That the nurses have gotten to the point of full-blown striking is historically significant. This is the first time nurses have gone on strike in two decades. In 2000, Saint Vincent nurses first went on strike, and it took 49 days to get their contract.
Tenet, for its part, does not appear willing to budge. This is what CEO Carolyn Jackson said in a statement.
“Quality is the cornerstone of everything we do here at Saint Vincent, and our community can be assured that we have taken the appropriate steps to ensure we will be able to remain focused on providing exceptional, safe, quality care to our patients despite the strike action being taken by the MNA. While we still remain hopeful that we can reach an agreement with the MNA for a new contract that is fair and beneficial to both parties, we won’t let anything distract us from our primary mission of doing what is best for our patients.”

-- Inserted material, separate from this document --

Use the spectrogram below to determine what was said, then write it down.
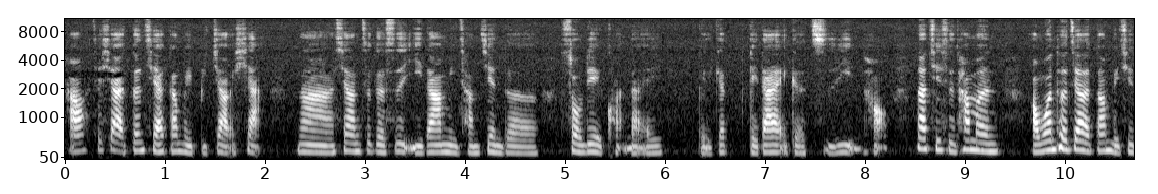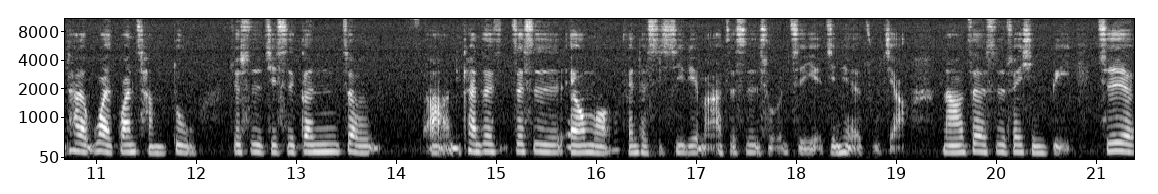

And then later after some other bologna: “In fact, the hospital’s staffing guidelines are among the best of all hospitals in Massachusetts. The MNA has been waging a years-long campaign for statewide staffing ratios, but there is no valid research that concludes that staffing ratios improve patient outcomes. Professional medical groups, including other nursing organizations, agree that healthcare decisions are best made by healthcare professionals and nurses at the bedside, not by a union contract. Rigid staffing ratios would dramatically increase emergency room wait times, decrease access to care and delay other lifesaving services. While we continue to hope that the union will accept our generous proposal. Saint Vincent remains fully operational and safe for all members of the community.”
St. V’s said in a statement Monday that they’ve already hired “qualified replacement nurses” AKA scabs, so this certainly seems like they’re digging in for a protracted fight.
The attempt here in the statement to smear the union, to cast it as the pointless troublemaker that the hospital is forced to work around to provide “exceptional, safe, quality care” is not surprising. Companies hate it when their employees demand more and they love to try and cast a union like it’s some outside agitator and not, you know, the collective will of the employees. But that’s exactly what a union is. It was the nurses at Saint Vincent that voted to go on strike. They are the “nurses at the bedside table” in this cretinous statement. The company’s gotta start listening and, unfortunately, a strike, and how the strike hits the company’s bottom line, is the only way they’re going to listen.
Stand strong, Saint Vincent nurses. Solidarity forever.
If you liked this little piece of reportage consider signing up to give me a very small amount of money a month all things considered so I can consider this a living!!
I woke up at 6 a.m. to do this story for you and I wouldn’t do that for just anyone, you know.
If you have a nurse friend consider sharing this with them please and tell ‘em I’m open to any and all juicy gossip on this particular situation, or any situation really. I’m just nosy and I love drama.
Also of note today is a third community free fridge opening up. The fridge, at 44 Portland Street, joins one at the Bridge on Southbridge Street and one in Main South, outside Fantastic Pizza. The idea behind these fridges is very simple. You stock them if you have food to give and you take the food in the fridge if you need it. It’s not charity, it’s mutual aid, and that’s a very good thing. Best place to stay in the loop on all that at the Instagram pages Worcester Community Fridges and Worcester Free Fridge.
I watched Judas and The Black Messiah the other night which is about the murder of Fred Hampton, chair of the Chicago Black Panther Party. In that movie he says something similar about the Panthers’ breakfast program. “It’s not a free turkey on thanksgiving. It’s not charity. Fuck a charity.” Or something like that. That’s how I remember it. Anyway that movie is very good and yeah, fuck a charity.
That’s all folks buhbyeeeeee